A common assumption is that tax planning by corporate managers benefits shareholders. Since corporate income is subject to “double taxation” at both the corporate and shareholder levels, tax-reduction strategies by corporate managers can reduce the entity-level tax, thereby increasing the after-tax corporate earnings available to the shareholders.
Omri Marian’s new article challenges this conventional assumption by presenting a more nuanced understanding of the dynamic between corporate and shareholder-level tax effects. The work demonstrates how corporate tax planning may in fact disadvantage shareholders in many cases, and why certain shareholders may be unable to prevent it.
There are two key elements to Marian’s argument. The first is what Marian terms “Shareholder Taxable Corporate Transactions (STCTs)”—corporate transactions that can reduce corporate tax liabilities but may have adverse shareholder-level tax consequences, such as capital gains realized by shareholders upon an inversion transaction or forced distributions following a REIT spinoff or conversion. The second element is the heterogeneity of shareholder tax circumstances, and in particular the significant share of corporate stock held by tax-exempt investors. These shareholders may be entirely indifferent to any shareholder-level tax consequences of STCTs (and are solely interested in reducing corporate-level taxes), while other taxable shareholders may be significantly more exposed.
From this starting point the work makes the following arguments. First, because STCTs may have tax consequences at both the corporate and shareholder levels, some shareholders can end up worse off as a result of the transaction. Furthermore, the net cost to these shareholders may outweigh the net benefit to the corporation and the other tax-exempt shareholders, resulting in inefficient transactions that increase, rather than decrease, the parties’ net tax liabilities. Finally, the work identifies an underappreciated agency problem, whereby corporate managers may successfully extract wealth from the corporation in cooperation with tax-exempt shareholders, and against the interests of other shareholders. This effect occurs when tax-exempt shareholders accede to corporate “gross ups” to compensate corporate managers for their individual tax costs of engaging in STCTs, in order to structure transactions that benefit the tax-exempt shareholders (by reducing corporate-level taxes) but that generate additional individual-level tax costs to other shareholders.
The work concludes by evaluating possible solutions to protect shareholders from adverse corporate tax planning, and to realign managerial and shareholder interests. Marian argues one possible tax solution could be implementation of a “mark-to-market” regime whereby shareholders are immediately taxed on changes in the value of their corporate interests, which would render moot many shareholder-level consequences of STCTs. A more promising avenue, in Marian’s view, is to allow taxable shareholders (even if they hold a minority of the corporate shares) to prevent STCTs that are adverse to their own interests.
The work is important because it provides a more nuanced—and undoubtedly more accurate—view of the dynamic between corporate-level tax planning and shareholder-level tax consequences.

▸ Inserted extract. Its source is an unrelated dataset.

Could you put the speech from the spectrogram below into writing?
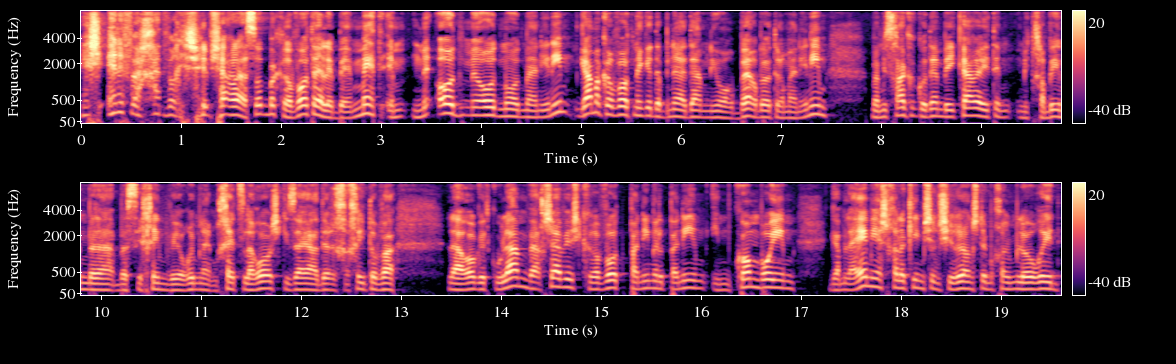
יש אלף ואחת דברים שאפשר לעשות בקרבות האלה, באמת, הם מאוד מאוד מאוד מעניינים. גם הקרבות נגד הבני אדם נהיו הרבה הרבה יותר מעניינים. במשחק הקודם בעיקר הייתם מתחבאים בשיחים ויורים להם חץ לראש, כי זה היה הדרך הכי טובה להרוג את כולם, ועכשיו יש קרבות פנים אל פנים עם קומבואים, גם להם יש חלקים של שריון שאתם יכולים להוריד.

It also highlights a significant agency concern that challenges the assumption that corporate managers act in the shareholder’s best interest when engaging in corporate tax planning.
One intriguing aspect of the work is the role of “gross ups” that compensate corporate managers for their own individual tax consequences from STCTs. Marian argues that these provisions can align the interests of corporate managers and the tax-exempt shareholders, to their mutual benefit but to the detriment of the other taxable shareholders. The work gives the examples of the Medtronic-Covidien inversion, which included a gross-up to cover the managers’ excise taxes under § 4985 of the Code, and the Johnson Controls-Tyco inversion, which was structured to avoid the tax altogether, at the cost of diluting shareholders’ equity interests. It would be interesting, however, to know if there are any cases where a corporation grossed-up managers for all of their individual-level tax consequences, including in their role as shareholders. If not, the existence of a gross-up may help to insulate the managers from some (but not all) of their personal tax consequences arising from STCTs, but still may not perfectly align the interests of the managers and the tax-exempt shareholders.
The work is generally skeptical that we should look for solutions in the tax law. For example, Marian writes that it would be “extreme” to adopt a mark-to-market system “system just to solve the governance issues of STCTs.” Commentators have argued, of course, that there are other strong policy reasons for adopting a mark-to-market system, in order to improve the fairness and efficiency of the tax system. In this case, resolving the agency problems that Marian identifies could be viewed as an additional justification for a tax reform that may be desirable on other grounds.
Marian argues, in contrast, that corporate law provides a more promising avenue for possible solutions. It may be, however, that corporate law is already at least partially equipped to handle these problems. As Marian notes, the Medtronic shareholders who were hit with large capital gains taxes in the inversion filed a class-action lawsuit claiming a breach of fiduciary duty. In this respect, Marian’s analysis and arguments should bolster the shareholder’s claim, and their ability to seek remedy under current law.